No, nationalism has nothing to offer you—except a change of masters. Whether the Eire Government of De Valera or the Northern Ireland Government of Basil Brooke rules the whole, or only part, of Ireland, whether the flag be the tricolour or the Union Jack, whether partition ends or continues, you, as a worker, will in no wise be any better off. Your problems will still continue, will still confront you—worrying you and causing you many a headache—while the present system of society lasts. To solve those problems—which never leave yon, be you in Ireland, Britain, America or any other part of the world—you’ll most certainly have to struggle.
But let your struggle be one against the real origin of your problems, against the system of capitalism, and against those who support it. Struggle against the system which condemns all workers, regardless of the place of their birth being Ireland, Britain, America or anywhere else, to a life-time of toil and poverty, from cradle to grave ; struggle against the wealthy few who, because they own the factories, mines, railways and all of the means and instruments for producing wealth, compel you—because you own nothing—to labour for their benefit.

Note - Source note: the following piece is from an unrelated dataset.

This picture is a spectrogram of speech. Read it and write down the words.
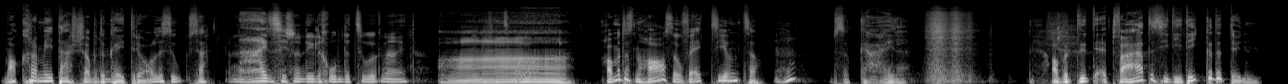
Makramee-Tasche, aber da Mhm. geht ja alles raus. Nein, das ist natürlich unten zugeneigt. Ah. Kann man das noch haben, so Fetzi und so? Mhm. So geil. Aber die, die Fäden, sind die dick oder dünn?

Your struggle, in common with the struggle of workers everywhere, to be successful must be a revolutionary one. Your aim? To take from the capitalist class its ownership of the means of production and make them the common property of all mankind, without distinction of race or sex. When you’ve achieved that—when you’ve won that revolution — living will really be worthwhile then, it will be a joy and an adventure.
Then things will be produced because people need them and not in order to sell for the purpose of making profit; then poverty will disappear, insecurity vanish, and wars will be nothing but memories . . . That will be Socialism—so, speed the day!